A cornerstone of conservancy management is the employment of game guards. A typical conservancy will have six or more guards who routinely patrol conservancy areas and keep in contact with local farmers. Everybody knows who is who, and strangers looking for poaching opportunities are quickly spotted.
With increasing wildlife numbers there are more opportunities for tourism. Conservancies make joint venture agreement with tour operators, who invest capital in lodges and campsites. The result is more income to conservancies and greater job opportunities.
It’s a concept that was exemplified in Pakistan, where the name ‘Markhor” comes from a mountain goat species. Once threatened with extinction, the population has multiplied 25 times in recent years because of benefits derived from the sustainable use of the species. It’s a paradox that awards like the Markhor help the public to understand that benefits from the hunting of wildlife have improved the lives of community members by placing a value on wildlife, which local people now want to conserve.
The work of the MET and NACSO in supporting the Namibian communal conservancy movement has led to a widespread and sustained growth of wildlife populations in Namibia, where communal conservancies have grown from four, in 1998, to 76 in 2012.
In Namibia, communal conservancies are required by the MET to have a sustainable game management plan based upon annual game counts.
The north-west count, taking in the vast expanses of Kunene Region, is the largest road based game count in the world.
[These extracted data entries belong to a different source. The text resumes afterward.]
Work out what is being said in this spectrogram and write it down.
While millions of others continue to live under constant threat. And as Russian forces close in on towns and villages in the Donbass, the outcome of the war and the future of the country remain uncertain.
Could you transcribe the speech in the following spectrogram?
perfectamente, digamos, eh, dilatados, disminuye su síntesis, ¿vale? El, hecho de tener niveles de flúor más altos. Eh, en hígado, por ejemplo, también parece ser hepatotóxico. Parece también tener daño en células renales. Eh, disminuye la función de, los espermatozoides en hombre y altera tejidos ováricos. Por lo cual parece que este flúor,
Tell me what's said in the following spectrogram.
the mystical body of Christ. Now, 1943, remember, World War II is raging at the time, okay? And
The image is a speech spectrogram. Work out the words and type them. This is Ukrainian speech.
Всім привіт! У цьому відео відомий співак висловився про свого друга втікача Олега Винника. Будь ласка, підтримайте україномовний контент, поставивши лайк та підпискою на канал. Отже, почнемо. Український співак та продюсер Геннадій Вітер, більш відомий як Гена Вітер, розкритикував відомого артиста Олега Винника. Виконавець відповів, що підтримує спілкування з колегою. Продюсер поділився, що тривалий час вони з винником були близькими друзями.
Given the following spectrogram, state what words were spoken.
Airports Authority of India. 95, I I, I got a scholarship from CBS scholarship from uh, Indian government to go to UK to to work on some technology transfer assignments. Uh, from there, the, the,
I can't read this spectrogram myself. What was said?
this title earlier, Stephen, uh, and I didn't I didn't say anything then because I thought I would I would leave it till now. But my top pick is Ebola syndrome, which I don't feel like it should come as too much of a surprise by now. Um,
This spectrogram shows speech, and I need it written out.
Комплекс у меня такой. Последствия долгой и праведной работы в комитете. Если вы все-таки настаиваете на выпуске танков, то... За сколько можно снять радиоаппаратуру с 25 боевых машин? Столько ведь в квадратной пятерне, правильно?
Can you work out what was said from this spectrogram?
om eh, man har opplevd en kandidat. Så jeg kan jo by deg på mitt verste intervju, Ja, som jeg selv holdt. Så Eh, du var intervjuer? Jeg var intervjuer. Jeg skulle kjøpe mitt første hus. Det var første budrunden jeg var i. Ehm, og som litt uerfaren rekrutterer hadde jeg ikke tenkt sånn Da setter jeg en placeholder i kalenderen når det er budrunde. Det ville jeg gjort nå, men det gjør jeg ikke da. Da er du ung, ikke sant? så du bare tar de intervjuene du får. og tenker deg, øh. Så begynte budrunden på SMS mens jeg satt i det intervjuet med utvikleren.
In Caprivi Region, which is a mosaic of forests, floodplain, and riverine areas, the game count is done on foot, with over 800 kilometers walked in a few weeks. By spotting wildlife from the same paths and tracks, at the same time every year, reasonably accurate estimates of wildlife numbers can be drawn up.
Under sustainable use management, wildlife numbers have steadily increased. In the north-west, for example, Hartmann’s Mountain Zebra numbers have grown from an estimated 1,000 in 1982 to around 27,000 today, and the population of the desert-adapted elephant has grown from about 150 to 750 in the same period. Lions in Kunene have expanded in range and number, and Namibia is the only country in Africa with an increasing giraffe population.
Minister Nandi Ndaitwah and Maxi Louis will be able to point to these successes when they receive the prize in India, on behalf of the communal conservancy program. Both ladies would, no doubt, place the credit elsewhere – and it is indeed a grass roots Namibian story of rural Namibians exercising good governance and control over wildlife, improving their livelihoods and benefitting biodiversity.